To view the poster, click here: coming soon. The full proceedings paper is available here: coming soon.
3) Poster + abstract: How WEIRD is Cognitive Science?
Authors: Gui Sanches de Oliveira (Technische Universität Berlin) & Ed Baggs (University of Southern Denmark)
Abstract: Over the last decade, cognitive science and allied fields have been criticized for being excessively “WEIRD,” i.e., overly reliant on participants from Western, Educated, Industrialized, Rich, and Democratic societies. The lack of diversity among research participants is now widely acknowledged, but it’s a rather superficial problem, symptomatic of other more fundamental ones. This poster outlines what we see as four overlapping problems. Cognitive science is WEIRD not only in terms of who makes up its participant pool, but also in terms of its theoretical commitments (e.g., individualism and universalism), methodological assumptions (e.g., measurement and analysis methods), and institutional structures (e.g., funding and publishing). Merely solving the problem of WEIRD participants by sampling more widely is insufficient to address cognitive science’s more fundamental WEIRD theoretical, methodological and institutional problems. Coming to terms with this is necessary if we wish to make cognitive science relevant for all humanity.

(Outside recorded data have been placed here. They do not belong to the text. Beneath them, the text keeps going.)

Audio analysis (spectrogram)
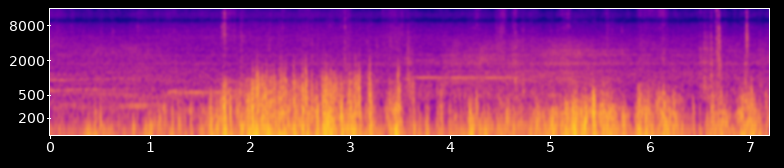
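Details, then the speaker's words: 2001 Dodge Dakota 5.9L after the owner's DIY water pump replacement: the starter cranks the engine at a steady, uneven rhythm but it never fires. Fuel pressure is present, but the spark test shows no spark. "engine. All right. So, no spark. No sparky spark."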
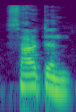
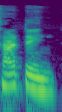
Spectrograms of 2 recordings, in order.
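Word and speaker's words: certain: ওয়ার্ডটি হচ্ছে সার্টেন, সার্টেন, এটাকে আমরা ভুল করে বলি সার্টেইন। কেন টেইন বলি? TAIN, টেইন, কিন্তু যেহেতু সিলাবিক কনসোনেন্ট এন রয়েছে লাস্ট সিলেবেলে তাহলে এটাকে আমরা উচ্চারণ করব টান, টান এমন করে, কারণ অন্য যে ভাওয়াল রয়েছে এই ভাওয়ালগুলোকে এই সিলাবিক কনসোনেন্ট উচ্চারণ করতে দেবে না, তাই এর উচ্চারণটি হবে সার্টেন, সার্টেন।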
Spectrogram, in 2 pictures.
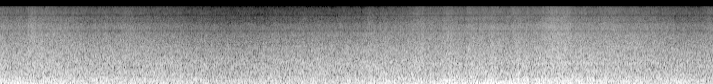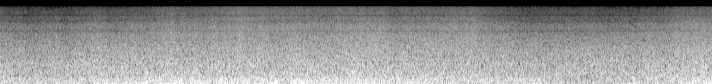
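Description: Sea waves breaking over rocks and a stone pier wall: a continuous rush of churning white water that swells and eases as successive waves break and drain away.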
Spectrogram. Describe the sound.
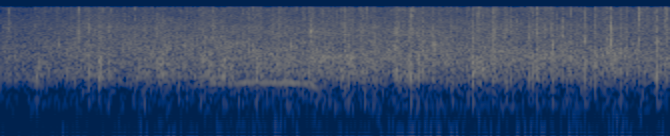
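Congregation at an Easter church service applauds in a dense, steady wash of many clapping hands that keeps an even level throughout, with no speech over it.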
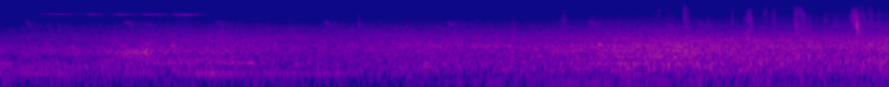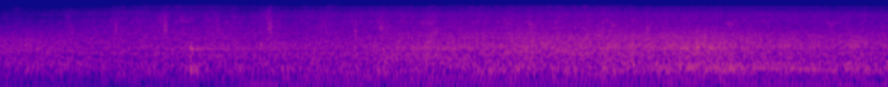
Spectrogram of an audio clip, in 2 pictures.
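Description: A car engine hums as the car rolls slowly closer and passes by.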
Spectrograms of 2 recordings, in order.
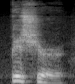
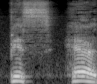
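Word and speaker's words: Fischhaar: begins with H but you don't pronounce it Fisher it's bists hair they're separated so it's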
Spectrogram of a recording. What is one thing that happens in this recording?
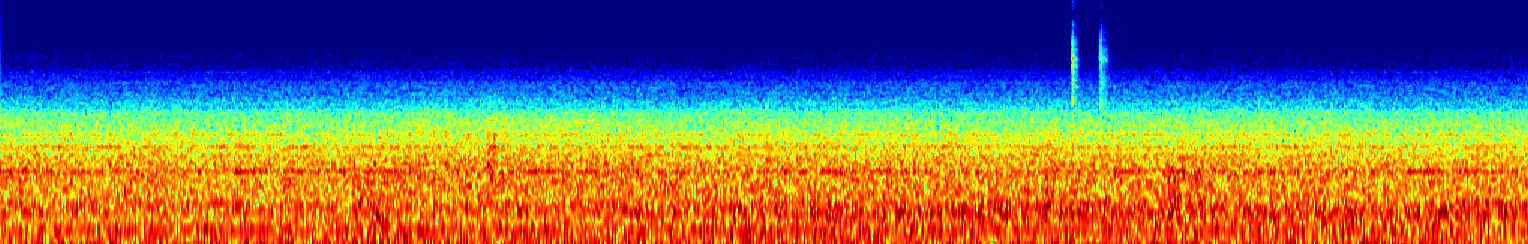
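A train engine rumbles steadily as the train runs along the track.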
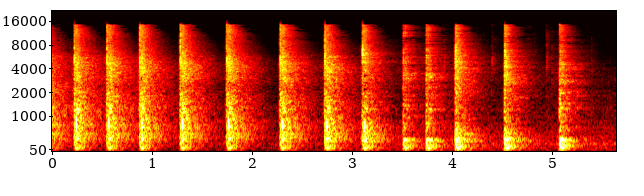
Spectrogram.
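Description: CO2-powered FSC less-lethal carbine firing a rapid string of about fifteen sharp shots, roughly three a second, run off to see how many shots are left in its CO2.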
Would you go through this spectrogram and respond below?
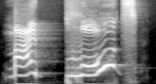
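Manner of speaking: very loud, shrill, screeching voice. Reading a story aloud, as Lily rises to her feet: screeching. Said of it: "Lily screeched".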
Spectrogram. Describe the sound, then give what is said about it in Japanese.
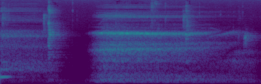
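Soft, deep breathing close to the listener: a short breath, a brief silence, then a long, steady, drawn-out exhale-like rush of air, faint and intimate. “深呼吸が気持ちいい、声と吐息が気持ちいい、ママのお口から漏れ出るすべてが気持ちいい、吸って”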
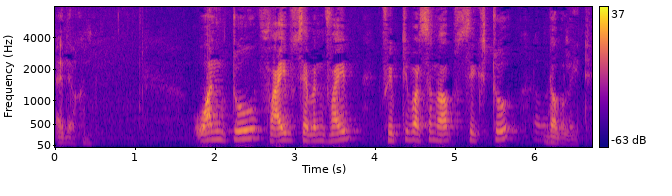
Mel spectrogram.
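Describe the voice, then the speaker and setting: Man, live saree sales pitch, excited, repetitive, calls out to helpers. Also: moderate pace. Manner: excited, repeats words, directs helpers. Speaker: saree shop seller.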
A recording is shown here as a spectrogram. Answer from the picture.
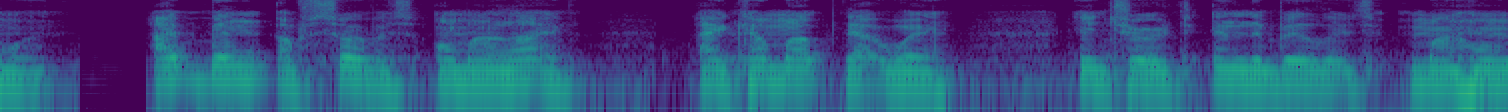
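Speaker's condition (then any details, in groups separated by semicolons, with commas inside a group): ALS; slurred speech early sign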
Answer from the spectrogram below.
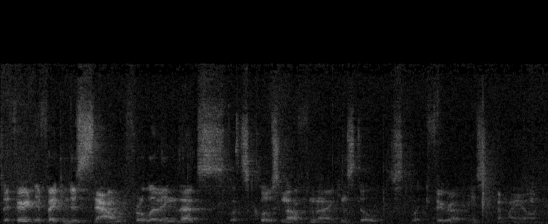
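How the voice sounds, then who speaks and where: A man giving a casual conference talk, halting and hesitant with frequent restarts. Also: fairly low pitch, lively intonation. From Norway. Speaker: conference speaker, game composer. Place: large conference hall. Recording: echoey hall, distant mic, room noise.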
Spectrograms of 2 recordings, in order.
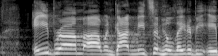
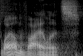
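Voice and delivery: much softer, almost under the breath; hushed repeat, lower pitch; quiet echo; 9 semitones lower, 12 dB quieter than usual. Real, not acted. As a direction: let the question sink down low. Repeated question, second softer.

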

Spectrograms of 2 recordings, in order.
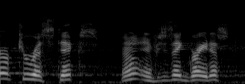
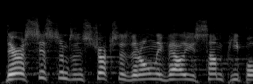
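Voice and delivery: normal talking voice

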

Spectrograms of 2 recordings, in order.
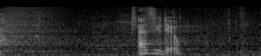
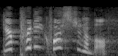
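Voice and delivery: playful teasing; 11 semitones higher, faster than usual. Pretend. Teasing the congregation.

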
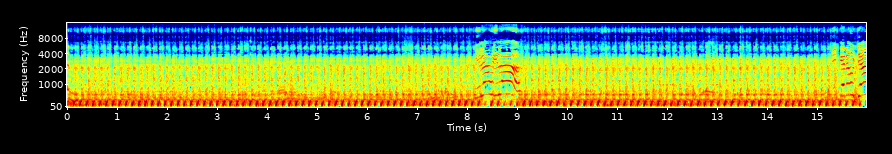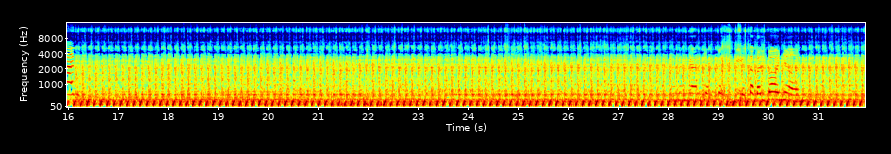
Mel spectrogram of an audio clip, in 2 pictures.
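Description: Engine of a motorized outrigger fishing boat running steadily at cruising speed. It is interrupted twice, about eight seconds in and again around sixteen seconds, by brief high-pitched voice cries.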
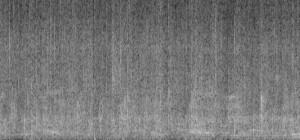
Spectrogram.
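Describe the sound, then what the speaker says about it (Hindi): A church congregation clapping together in a steady, continuous wash of applause, fairly loud and close, with voices faintly mixed in beneath. "ताली बजा के"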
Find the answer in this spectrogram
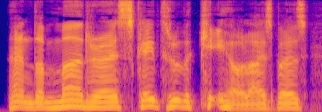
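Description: A man's voice: medium pitch, quick pace, dry recording, clean studio sound, voice pushed up, lightly acted. A man voicing a sceptical, sardonic older army colonel with a pointed manner in an audiobook.

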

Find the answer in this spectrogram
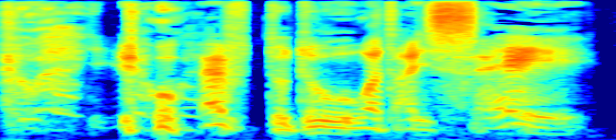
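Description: A man's voice: lively intonation, takes it slowly, vocal fry, fairly bright tone, slightly rough, no echo, full character voice. A man voicing a frail, feverish young woman who is dying but defiant, coughing and laughing breathlessly as she shrieks. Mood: mocking gleeful. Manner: coughing fits, breathless laughter, shrill outbursts.

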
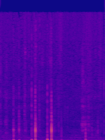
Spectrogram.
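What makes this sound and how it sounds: Light taps on a Walmart-brand onn SD card case with a rubber interior that holds the cards in place; it fits a micro SD card and a normal-size SD card. The taps are soft, dull and low, each dying away almost at once, in an uneven series with a couple of quick pairs.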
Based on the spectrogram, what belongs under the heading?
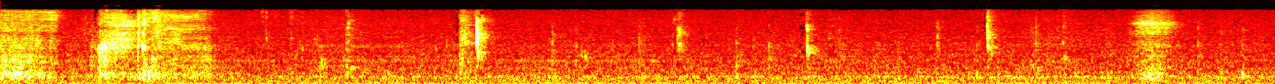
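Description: A bite into a large, soft strawberry, then quiet chewing with a few short, wet mouth clicks spaced about a second apart.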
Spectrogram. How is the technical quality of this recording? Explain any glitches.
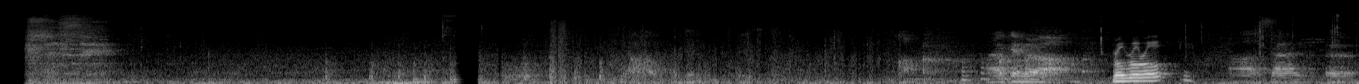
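The recording has four distinct network-related glitches, clustered between about 4.5 and 12 seconds.

Call audio freeze, 4.55 to 4.80 s: the sound stops advancing for about 226 ms. The last sound carries on briefly as a fading buzz, then drops to near silence for about 150 ms before the audio resumes exactly where it left off. The likely cause is packets held up in transit, draining the jitter buffer. Nothing is lost, but a gap is inserted and the delay grows by that amount.

Short concealed packet loss, 4.98 to 5.02 s: roughly 20 ms of audio never reached the decoder in time. The receiver patched the hole by extending the preceding sound for about 22 ms and then crossfading back into the real signal. It is heard as a tiny smear or wobble right after the freeze, and whatever fell in that sliver is simply gone.

Call bitrate drop, 5.51 to 9.11 s: the encoder rate falls from 48 kbps to 7 kbps and stays at its lowest for about 3.5 s. 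At that rate Opus narrows the audio band from 20 kHz to about 6 kHz and quantises much more coarsely. The sound becomes muffled, with a rough, watery texture, until the bitrate recovers just after 9 s.

Jitter buffer speed-up, 11.16 to 11.85 s: the buffer had built up more audio than its target, so the receiver trimmed short pitch-period chunks repeatedly, removing around 70 ms in total. Playback runs at about 108% speed with the pitch unchanged. That stretch sounds hurried before normal pacing returns.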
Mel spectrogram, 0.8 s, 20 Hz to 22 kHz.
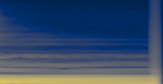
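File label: E1 MARTIN, acoustic guitar; AKAI S6000 CD-ROM - Volume 1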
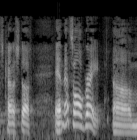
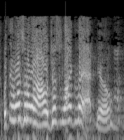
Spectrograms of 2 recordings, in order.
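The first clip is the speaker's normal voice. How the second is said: Gene Wilder's rabbi; 12 semitones higher, 6 dB louder than usual. Retold or imitated. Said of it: "And then Gene Wilder says".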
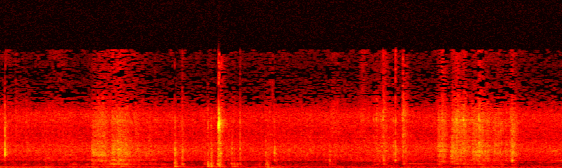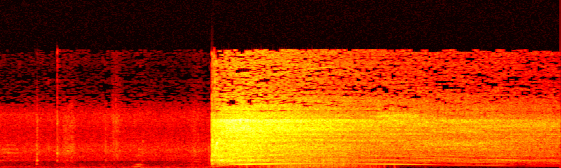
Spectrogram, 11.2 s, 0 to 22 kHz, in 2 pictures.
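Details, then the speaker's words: DeWalt DWE8300S 4-inch angle grinder test run after repair: the earlier noise was from the bearing, and now a clean high whine spins up, then coasts down evenly with no grinding or rattle; it runs normally. "So wala na po yung ingay niya mga kabay dahil lang po yung sa bearing. Kaya maingay po."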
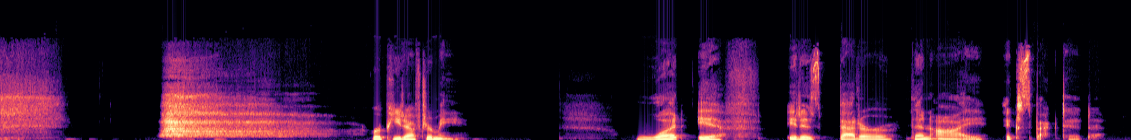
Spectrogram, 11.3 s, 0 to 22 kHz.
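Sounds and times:
deep breath: 0.0 - 0.7, 1.6 - 3.6, 5.6 - 6.2
speech: 3.7 - 4.7, 6.4 - 11.0.

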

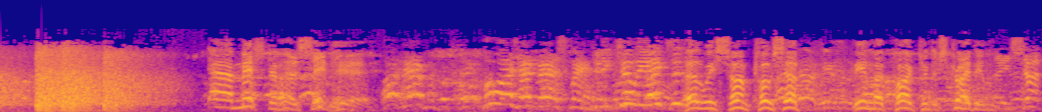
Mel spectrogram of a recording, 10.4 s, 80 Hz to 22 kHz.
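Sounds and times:
gunshot in an old-time radio drama: 0.0 - 1.9
laughter: 2.1 - 10.4
speech: 2.2 - 3.9, 4.5 - 10.4.

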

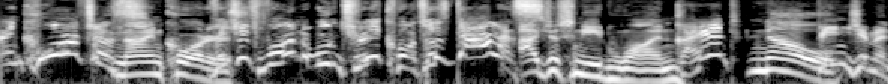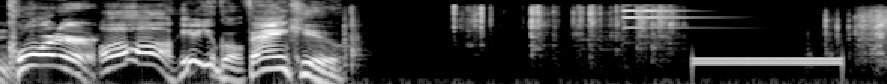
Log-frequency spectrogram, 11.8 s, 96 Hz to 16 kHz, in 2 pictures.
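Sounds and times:
speech: 0.0 - 8.4
telephone dialing: 10.0 - 11.6.

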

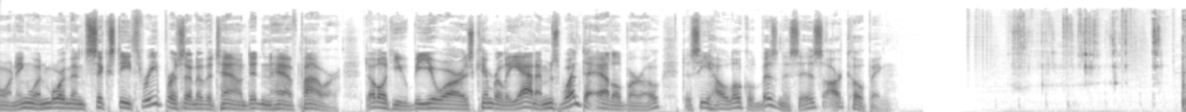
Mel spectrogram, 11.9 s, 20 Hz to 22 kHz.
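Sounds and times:
speech: 0.0 - 9.0
pills crushed in a glass mortar and pestle with grinding and scraping: 9.7 - 11.8.

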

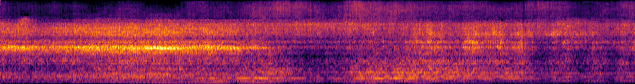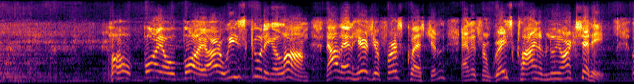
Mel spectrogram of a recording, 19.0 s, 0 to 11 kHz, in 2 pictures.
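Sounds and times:
airplane engine roaring through a takeoff: 0.0 - 19.0
speech: 12.1 - 19.0.

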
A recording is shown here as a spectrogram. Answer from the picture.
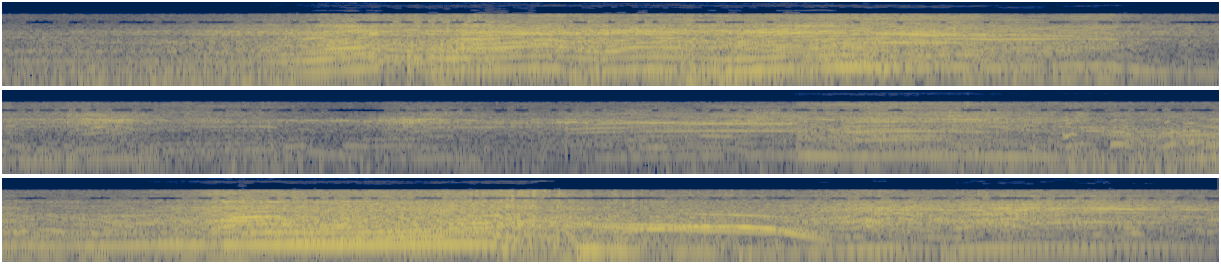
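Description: Snowmobile engines revving as riders pass, their pitch rising and falling with the throttle. Two loud passes: one from about a second in, the other near the end.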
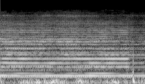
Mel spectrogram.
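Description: Loud sustained car horns and sirens hold one steady tone in İzmir during a 10 November Atatürk remembrance silence, with a brief extra honk near the end and no speech.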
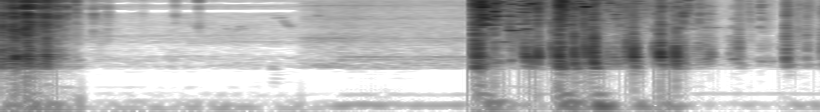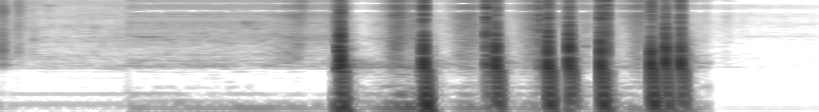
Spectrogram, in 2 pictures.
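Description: Car tyre rolling onto a brittle ceramic item and shattering it: a dense burst of cracking and crunching, then a string of separate sharp cracks and clinks as the pieces break under the tyre.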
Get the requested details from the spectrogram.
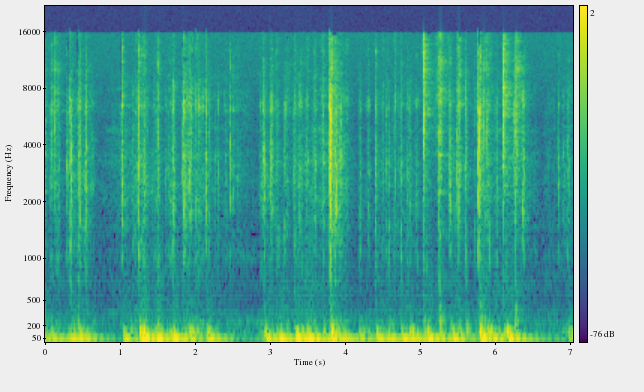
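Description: Fingertips type fast on a black plastic RGB backlit gaming keyboard, producing a dense stream of clacky keystrokes. Each key press has a deep, low thump with short bright clicks on top. The typing comes in bursts, with brief lulls near the 1- and 3-second marks.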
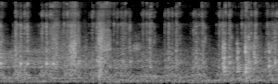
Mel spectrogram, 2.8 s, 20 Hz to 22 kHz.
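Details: Suzuki GSX-R1000 K1 that won't start: fast, irregular dry clicking, a few per second, with no firing when the kill switch is turned off, and the voltage reading goes erratic. The fuel pump runs and the bike briefly started on starting fluid; relays previously burned out. Cause unknown.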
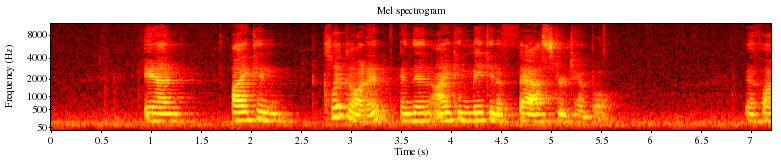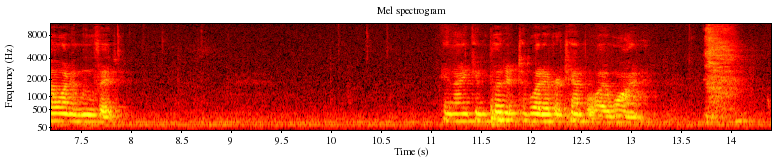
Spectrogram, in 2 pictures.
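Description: A woman speaks in short bursts into a microphone, heard through a loudspeaker in a large room.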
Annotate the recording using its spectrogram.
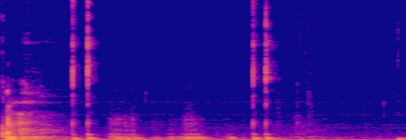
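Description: Two computer mouse clicks about two seconds apart, each a quick press-and-release pair, as word tiles are picked on screen.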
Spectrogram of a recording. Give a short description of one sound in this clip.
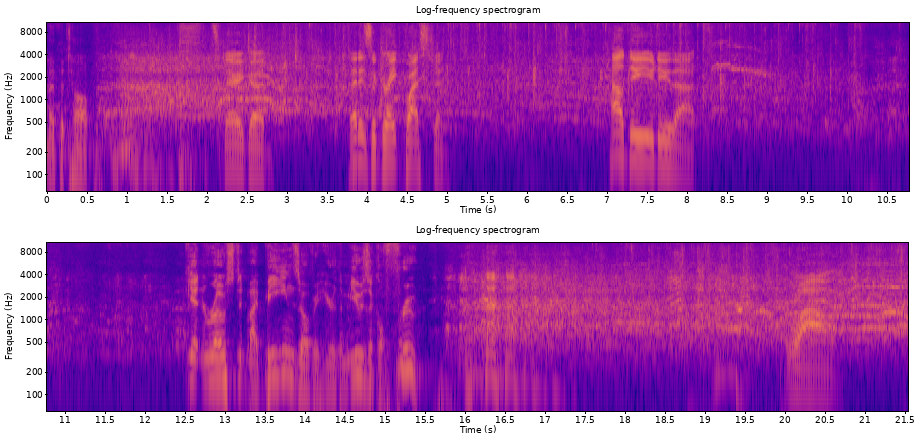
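An audience laughs and cheers in a room.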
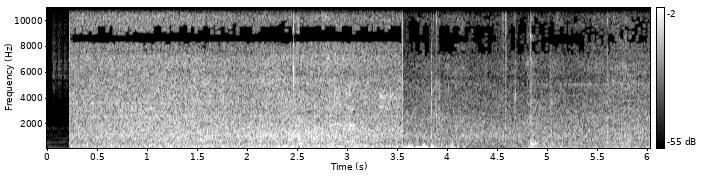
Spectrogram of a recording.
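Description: Outdoor traffic noise with wind on the microphone. About three and a half seconds in, the sound changes abruptly and a loud low thump is heard, followed by quieter steady street noise.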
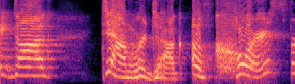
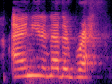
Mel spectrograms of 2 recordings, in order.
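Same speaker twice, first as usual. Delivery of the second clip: usual speaking voice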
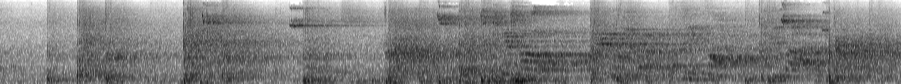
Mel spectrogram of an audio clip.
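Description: A ball smacks hard against walls and rackets, echoing loudly around an enclosed court.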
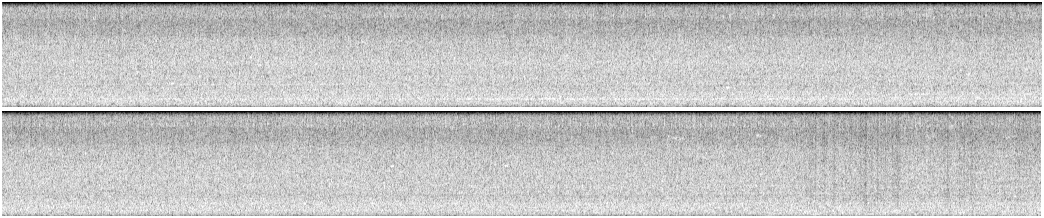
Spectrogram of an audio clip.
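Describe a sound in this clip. A combine harvester runs close by, cutting rice.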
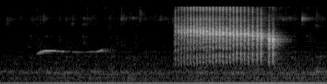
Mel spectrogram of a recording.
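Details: Female common iora calling males, a lure recording: a soft level whistle, then a dense, high, trilled buzz lasting about a second.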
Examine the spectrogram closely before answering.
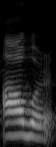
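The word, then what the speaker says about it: hour: minute रुकना फिर है अवर ह ओ यू आर ह साइलेंट है क्या पढ़ेंगे अवर मतलब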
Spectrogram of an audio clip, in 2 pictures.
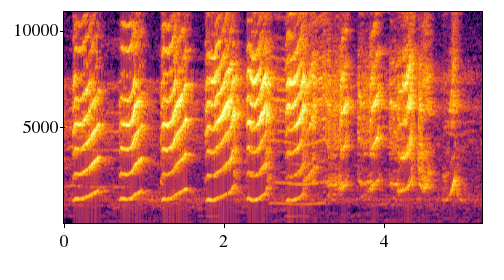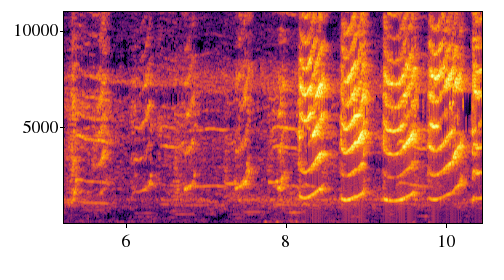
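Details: Wild Australian butcherbird nestling begging loudly while fed by its parents, giving rapid harsh screeching notes nearly two per second, a quieter pause mid-way, then renewed urgent screams.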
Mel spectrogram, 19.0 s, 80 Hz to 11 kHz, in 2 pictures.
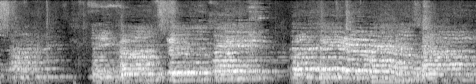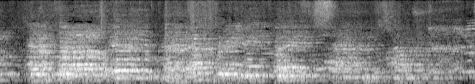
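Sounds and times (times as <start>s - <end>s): group singing a hymn: 0.0s - 19.0s.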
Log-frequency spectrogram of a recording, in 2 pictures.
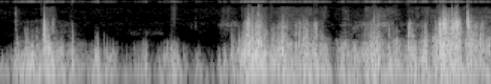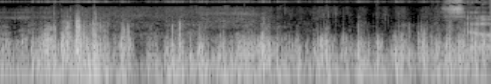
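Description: Wind buffeting the phone's microphone on an exposed mountain summit, a loud uneven rumble with irregular knocks and rustles as the phone is handled and turned around.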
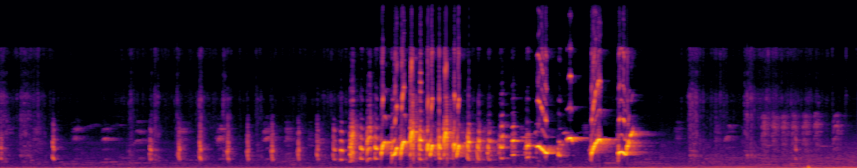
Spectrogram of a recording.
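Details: Recorded as training material for songbirds, a pied fantail gives sparse soft ticks, then bursts into a loud rapid jumble of chirps and falling whistled slurs that stops abruptly, leaving a low hum.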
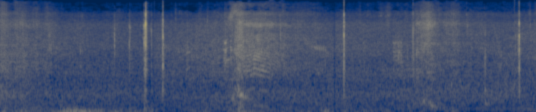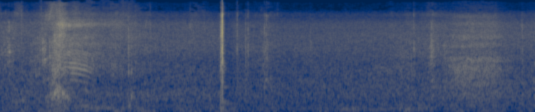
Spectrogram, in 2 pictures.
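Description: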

To view the poster, click here: coming soon.
4) Poster + abstract: Perception-Action Coupling and the Dynamicist/Computationalist Divide
Authors: Bilal Arafaat, Gui Sanches de Oliveira & Klaus Gramann (Technische Universität Berlin)
Abstract: A common claim by advocates of embodied, dynamical approaches is that action and perception are “coupled.” On the face of it, this claim may not seem controversial, after all many researchers working in mainstream computationalist neuroscientific approaches also talk about the “coupling” of perception and action. Our goal here is to clarify the relation between these claims of perception-action coupling stemming from dynamical and from computational perspectives. Examining the empirical evidence that computationalists and dynamicists invoke to support their claims we conclude that, despite using similar terminology, they mean entirely different and incompatible things. Still, we propose that both approaches can, at least to some extent, accommodate the evidence invoked by the other. This suggests that the evidence should not, on its own, be used to argue in favor of one approach against the other, and that the disagreement is of a philosophical nature rather than an empirical one.
To view the poster, click here: coming soon.